In the province of Larnaka stands one of Cyprus’ most beautiful villages, Lefkara, famous for its leukarite, a form of embroidery, and silversmithing. The area is ideal for walks and visits to nearby monuments. Next to Lefkara is the village of Kato Drys, with oak trees, a winery, and home to delicious local jams. In the wider mountain range is the village of Vavla that is designated a protected site thanks to its white stone houses and delectable honey. Easy to access is the village Skarinou, located on the road that connects Nicosia, Limassol, and Larnaka. Skarinou is distinguishable by the traditional stone architecture of its homes, the hearty cuisine, and treasured local folklore. Rounding out this list of villages are Choirokoitia, Psematismenos, Kalavasos, and Tochni, located closer to the island’s shores, with accomodations offering a sense of cosmopolitan wellbeing.
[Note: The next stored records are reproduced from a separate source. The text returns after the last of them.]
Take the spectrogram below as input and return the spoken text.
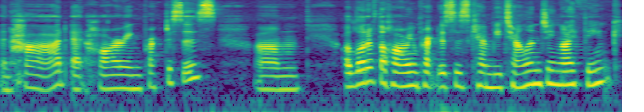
and hard at hiring practices. Um, a lot of the hiring practices can be challenging, I think,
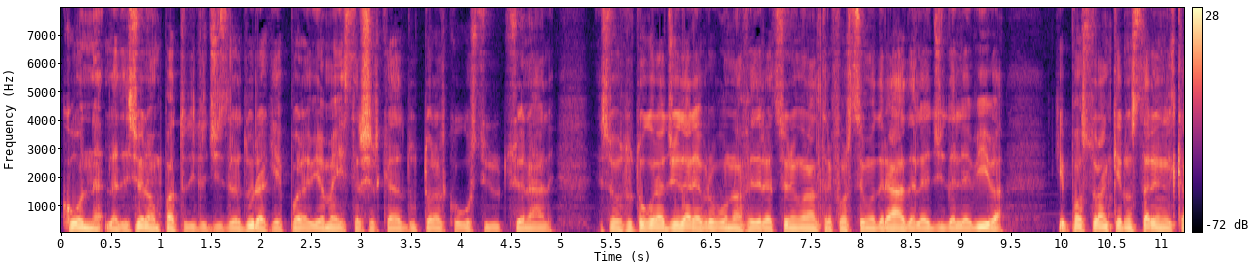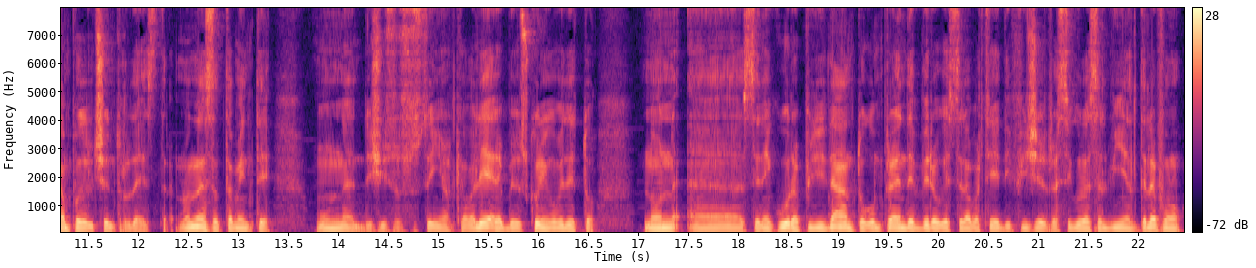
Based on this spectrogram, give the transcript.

In the province of Pafos, agrotourist accommodations are available in the villages of Giolou, Goudi, Droushia, Episkopi, Kathikas, Kallepia, Akourdalia, Nikoklia, Pano Panayia, Arodes, Choulou, Miliou, and Poli Chrysochous. Of these, Kathikas stands out for its lush landscape, its stone-built houses, and amazing views both towards the mountains and the sea. Famous for its taverns and wine, it is a place where Cypriot gastronomy has achieved its purest and most unadulterated form. Do not miss out on visiting the small donkey shelter and the chance to connect with these wonderful animals up close. The mystical and charming village of Episkopi has much to offer. Dominated by rock formations above, and unique clusters of single-story homes below, the scene is reminiscent of Meteora. The rivers, valleys, watermills, Venetian bridges, chapels, and ruins in the vicinity still hold onto secrets from centuries past and are worthy destinations to explore. Panayia, the most remote among the villages of Pafos, is named for the many churches and monasteries in the area, most dedicated to Holy Mother (Panayia). The most prominent of the churches are Panayia Eleousa (16th century) that occupies the village centre, the historic Monastery of Panayia Chrysorogiatissa, and the Byzantine Monastery of Panayia tou Kykkou (Kykkos Monastery). Also iconic of the area are the “agrino”, an endangered species of wild sheep. There are a multitude of noteworthy wineries in Pafos carrying on with traditions of winemaking established in centuries past, many of them offering public tours and tastings.